Extracted data entries:
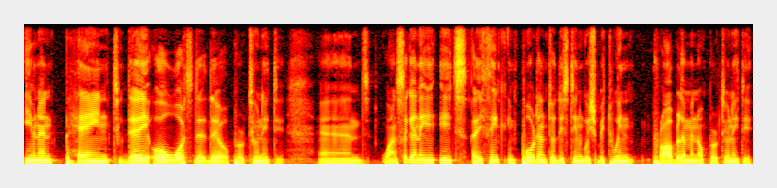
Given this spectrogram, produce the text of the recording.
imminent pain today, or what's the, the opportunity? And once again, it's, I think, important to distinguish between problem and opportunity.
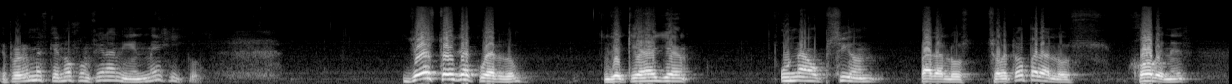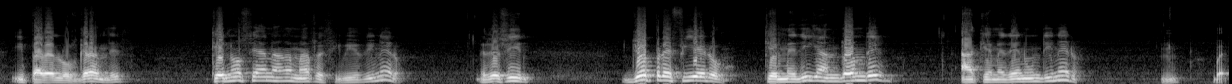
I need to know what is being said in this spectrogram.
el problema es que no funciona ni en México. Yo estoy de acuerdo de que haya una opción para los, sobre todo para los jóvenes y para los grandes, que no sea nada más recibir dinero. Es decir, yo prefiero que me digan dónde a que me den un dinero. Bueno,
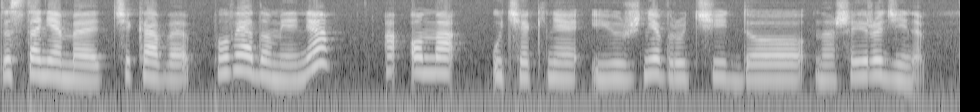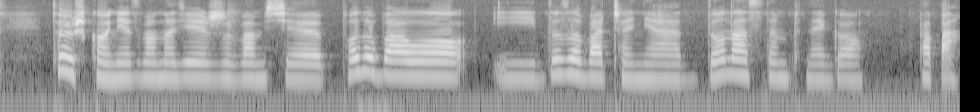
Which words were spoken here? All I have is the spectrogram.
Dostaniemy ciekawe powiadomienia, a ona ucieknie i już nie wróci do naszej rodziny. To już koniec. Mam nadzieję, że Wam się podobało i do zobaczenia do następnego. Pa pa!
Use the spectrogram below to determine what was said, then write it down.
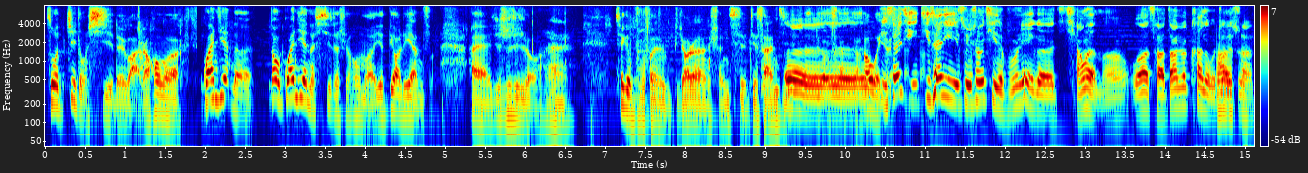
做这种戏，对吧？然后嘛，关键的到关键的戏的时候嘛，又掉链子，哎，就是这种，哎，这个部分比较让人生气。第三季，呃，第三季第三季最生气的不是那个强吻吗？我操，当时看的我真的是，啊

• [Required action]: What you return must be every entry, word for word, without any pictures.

• [Answer for this exercise]:
Given this spectrogram, produce the text of the recording.
imminent pain today, or what's the, the opportunity? And once again, it's, I think, important to distinguish between problem and opportunity.
I need to know what is being said in this spectrogram.
el problema es que no funciona ni en México. Yo estoy de acuerdo de que haya una opción para los, sobre todo para los jóvenes y para los grandes, que no sea nada más recibir dinero. Es decir, yo prefiero que me digan dónde a que me den un dinero. Bueno,
Which words were spoken here? All I have is the spectrogram.
Dostaniemy ciekawe powiadomienia, a ona ucieknie i już nie wróci do naszej rodziny. To już koniec. Mam nadzieję, że Wam się podobało i do zobaczenia do następnego. Pa pa!
Use the spectrogram below to determine what was said, then write it down.
做这种戏，对吧？然后嘛，关键的到关键的戏的时候嘛，又掉链子，哎，就是这种，哎，这个部分比较让人生气。第三季，呃，第三季第三季最生气的不是那个强吻吗？我操，当时看的我真的是，啊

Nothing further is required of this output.